* Migrant workforce shrinks amid coronavirus travel curbs
* Indonesia, Bangladesh migrants make up 85% of plantation
* Shortage will hit peak output months from Sept to Nov
KUALA LUMPUR, Sept 9 (Reuters) - Malaysia's labour-reliant
palm oil companies are looking to recruit recovering drug
addicts and prisoners to solve a severe shortage of migrant
foreign workers as the coronavirus pandemic shuts borders and
hampers output of the edible oil.
Planters in the world's second-largest producer have in
recent months embarked on rare recruitment drives to hire locals
to do everything from harvesting to fertilising crops, but
response has been lukewarm.
Migrants from Indonesia and Bangladesh make up nearly 85% of
plantation hands in an industry locals typically shun as dirty,
dangerous and difficult. But travel and movement restrictions
have left producers grappling with a shortage of 37,000 workers,
nearly 10% of the total workforce.
The shortage, especially during the peak production months
of September-November, will hurt output by delaying the harvest
of perishable fruit, giving an edge to no. 1 producer Indonesia,
which has no significant labour problems.
The Malaysian Palm Oil Association (MPOA) estimated the
industry has lost up to 30% of its potential yield as the labour
crunch delays harvesting, and pegged the country's crude palm
oil output to be much lower than last year's 19.9 million
"We are even reaching out to ... the Drug Prevention
Association of Malaysia, as well as the Prisons Department in
search of locals," MPOA said in a statement on Tuesday evening.
Collaboration with the Prisons Department to recruit some
parolees and prisoners dates back to 2016, but now more
companies are interested in the programme, MPOA Chief Executive
Nageeb Wahab told Reuters.
Sime Darby Plantation, the world's largest palm
producer by land size, on Wednesday said it is 2,500 workers
short - about 10% of its foreign labour force - and that
companies are "desperate" to explore every opportunity for new
"We are looking at prisons for those who are going to be
released in the next few months," Sime Darby's Chief Financial

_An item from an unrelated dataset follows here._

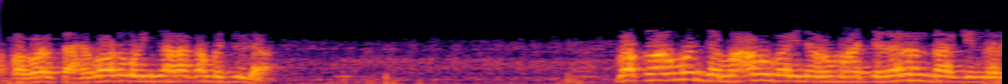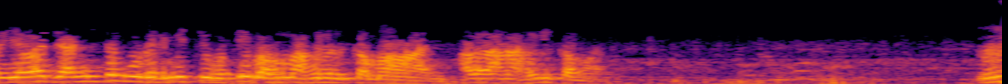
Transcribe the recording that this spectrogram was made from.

Officer Renaka Ramachandran said in a webinar. "We have also
gone to drug rehabilitation centres and try to employ anyone who
could be appropriate."
(Reporting by Mei Mei Chu; Editing by Kenneth Maxwell)